Helsinki continues to plough streets and transport snow away after a bout of exceptionally heavy snowfall. The most important routes were ploughed by Monday, and the clearing of residential streets is still under way. If the weather conditions worsen, most efforts will be focused on clearing main streets and public transport routes.
Snow is removed by both the City’s own service provider Stara and private contractors. According to reports from the contractors, all of the most important routes in Helsinki were cleared by Monday morning, 4 February.
The ploughing of residential streets has started throughout the city, and the situation varies from district to district. Most of the resources are focused on central areas of the City, i.e. areas with the most traffic and footfall. In addition to this, the City is combatting the slippery conditions on streets.
The entire fleet of the City is in use, i.e. a total of 400 ploughs and lorries, and Stara and other contractors have increased their machinery by an additional approximately 30 per cent.
The City’s snow dump areas are currently receiving 4,000–5,000 loads of snow daily. This means that the amount of snow dumped weekly corresponds to almost the entire amount of snow dumped in an average winter, that is approximately 50,000 loads of snow.
There is an exceptional amount of snow now, which is why the eight snow dump areas of the City have started to fill up. As a result, the City and the contractors have established and are establishing additional snow dump areas around the City.
Premises in central Helsinki responsible for clearing pavements and snow removal.
The lack of space for the storage of snow and the parked vehicles making it difficult to plough roadways pose challenges particularly in central Helsinki. Due to the poor condition of many pavements and piles of snow scattered around Helsinki obstructing the view, you should be extra vigilant in traffic. The Urban Environment Division will be processing any feedback on these issues as quickly as possible.
Premises must also stay active in combatting these difficult weather conditions. The City clears roadways in central Helsinki, but each property is responsible for ploughing their section of the pavement, removing the snow and spreading gritting sand onto the pavement. In central Helsinki, properties must also remove banks of snow accumulating next to the pavement after the roadways have been ploughed and transport the snow to the City’s snow dump locations.
The snow in courtyards and on top of roofs is the responsibility of the property elsewhere in Helsinki, too, as is clearing the entryway to the property after the streets have been ploughed. The snow must be transported to the City’s snow dump locations. Snow from properties must not be dumped on streets or in parks, and pavements must always be kept clear of snow.
The City to establish temporary parking areas
Public transport is operating well in Helsinki, considering the circumstances. In order to ensure that rail traffic is able to operate, some temporary parking and stopping restrictions have been put in place around central Helsinki.
The City has established a temporary resident parking area in Etu-Töölö on the gravel pitch in Hesperianpuisto (30–40 spaces) to facilitate snow removal and parking.
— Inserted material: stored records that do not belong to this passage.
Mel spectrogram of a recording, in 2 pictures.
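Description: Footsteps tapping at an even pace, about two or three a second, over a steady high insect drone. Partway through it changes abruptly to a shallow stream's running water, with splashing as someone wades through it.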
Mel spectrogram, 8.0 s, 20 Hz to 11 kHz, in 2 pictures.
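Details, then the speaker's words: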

As of Tuesday 5 February, the City was looking into establishing a resident parking area in the parking area of the Katajanokka Sky Wheel (approx. 20 spaces). The City will be looking into the possibility of establishing more parking areas this week.
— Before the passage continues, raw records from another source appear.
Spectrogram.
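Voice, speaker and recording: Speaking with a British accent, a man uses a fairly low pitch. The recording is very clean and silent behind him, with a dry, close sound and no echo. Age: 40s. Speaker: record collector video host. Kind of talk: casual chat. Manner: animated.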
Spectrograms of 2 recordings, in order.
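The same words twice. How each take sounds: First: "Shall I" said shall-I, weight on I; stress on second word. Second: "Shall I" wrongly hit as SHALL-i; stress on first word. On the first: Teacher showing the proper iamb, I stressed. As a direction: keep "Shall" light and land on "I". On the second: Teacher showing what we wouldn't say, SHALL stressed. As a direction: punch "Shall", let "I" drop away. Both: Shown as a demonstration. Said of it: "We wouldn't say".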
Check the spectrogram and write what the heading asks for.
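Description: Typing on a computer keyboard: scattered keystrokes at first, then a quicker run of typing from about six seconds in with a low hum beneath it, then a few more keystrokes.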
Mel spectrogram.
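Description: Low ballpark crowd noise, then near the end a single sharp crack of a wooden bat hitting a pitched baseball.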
According to information provided by the Finnish Meteorological Institute on Tuesday 5 February, more snow is expected in Helsinki nearly every day this week. Snow has been falling in Southern Finland for an extended period of time now.